Katie at Creepy Query Girl and I must have been on the same page this weekend. Or in the same book. Or maybe not, since there are a lot of published books that could be counted in our thoughts. What are those thoughts?
That story comes first, then comes the writing. Katie says premise. Same diff, in this case.
I was reading a book this weekend by a major author who’s been published several times. TV programs have been made from her books. This is no small-time, self-published author. And there are phrases such as:
He whispered in an urgent voice.
‘Any questions?’ Heads were shaken.
And the drawing–the drawing was even more horrible. It was…grotesque.
What a wonderful place. [Not dialogue or thought, but prose, followed by nothing showing how it’s wonderful.]
On one page, I counted 7 “was”s and 4 “very”s. While describing a Rottweiler, its shoulders sank, its muzzle drooped and its tail tucked between its legs (Rotts don’t have tails). There’s an adverb on nearly every dialogue tag (and just about every line has a tag).
Another book I read nearly a year ago that became a NYT Bestseller, includes countless phrases such as “I could hear…”, “I could feel…”, “I saw…”, “I decided…” and “I realized…” Lots of showing rather than telling and even more “was”s and “that”s. In fact, “was” and “that” make numerous unnecessary appearances in almost every book I read.
I’ve read the first of bestselling Amanda Hocking’s self-published books and there are more than a few typos. She’s said she hired an editor, but, sadly, she didn’t get her money’s worth. But the story was still good. And when Hocking signed on with St. Martin’s, one of the publishers said they wanted her work because she was an excellent story teller.

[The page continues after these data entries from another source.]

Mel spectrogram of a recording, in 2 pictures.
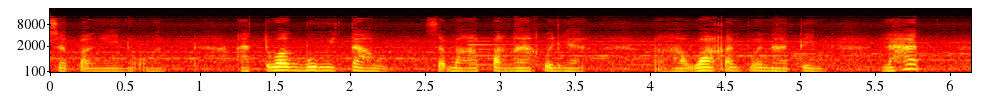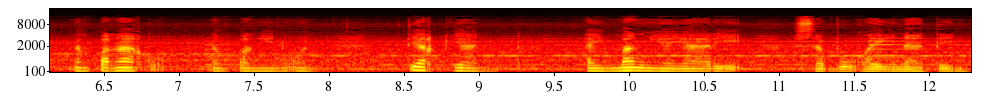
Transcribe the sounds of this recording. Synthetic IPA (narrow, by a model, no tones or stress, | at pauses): sɐpɐŋɪno̰ʔo̞n | ʔɐt̪waɡ̚bʊmɪt̪aw | sɐmɐŋapɐŋaːkoɲa | pɐ̰ŋhɐwaːkɐnponaːt̪ɪn | lɐhat̪̚ | nʔɐŋpɐŋaːko̰ | nʔɐŋpɐŋɪnoʔo̞n | t̪ɪjakjan | ʔɐjmɐŋjajaːɾɪ | sɐbṵːhajnaːt̪ɪ̰n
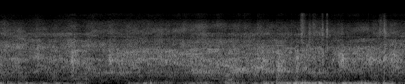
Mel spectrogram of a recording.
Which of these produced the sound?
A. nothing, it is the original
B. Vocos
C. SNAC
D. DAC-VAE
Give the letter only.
C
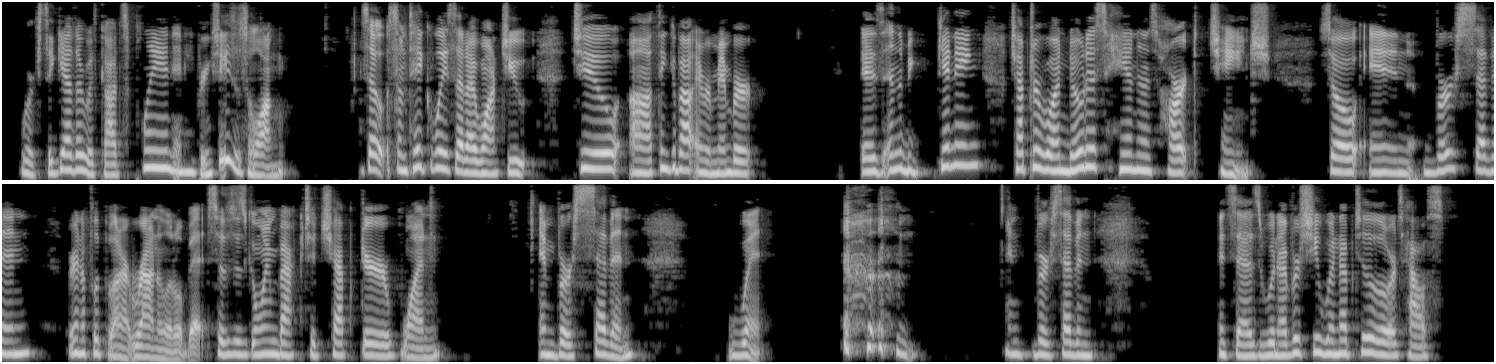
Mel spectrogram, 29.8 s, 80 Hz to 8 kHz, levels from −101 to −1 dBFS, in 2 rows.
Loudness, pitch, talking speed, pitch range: -25 LUFS, 210 Hz, 140 wpm, 195-245 Hz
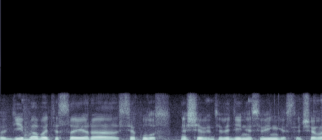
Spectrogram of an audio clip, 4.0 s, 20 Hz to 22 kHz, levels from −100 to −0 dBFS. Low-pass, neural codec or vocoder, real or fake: 7.2 kHz; none; real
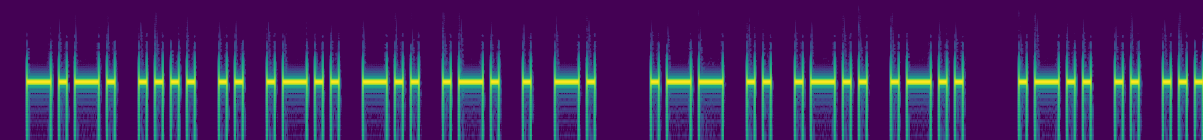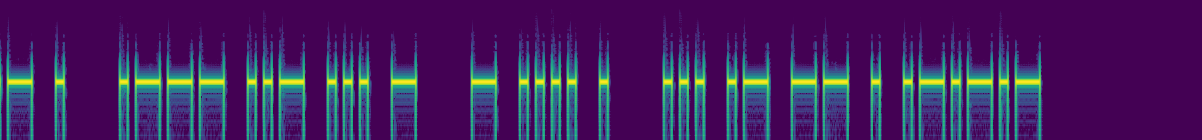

In other words, story comes first. Then comes writing and everything else.
I haven’t finished the book in my first example, but I can vouch for this in the second example and Hocking’s. And I’m not saying any of these books were poorly written. In fact, two of them were very well written. They just needed some polishing.
Others, however, are absolutely awful enough that they detract from the reading experience. As in Katie’s example, you just can’t stand to finish it. And in that case, who cares if the story is even good? You’ve read those, right? And wonder how on earth those books even got published?
The moral here is to keep weeding out those “was”s and “very”s and “that”s, but remember that story is most important. It doesn’t matter if your book doesn’t have a single “was” or “that.” If the story’s lame, it won’t sell. But if you have a strong story, you can be forgiven for the little things.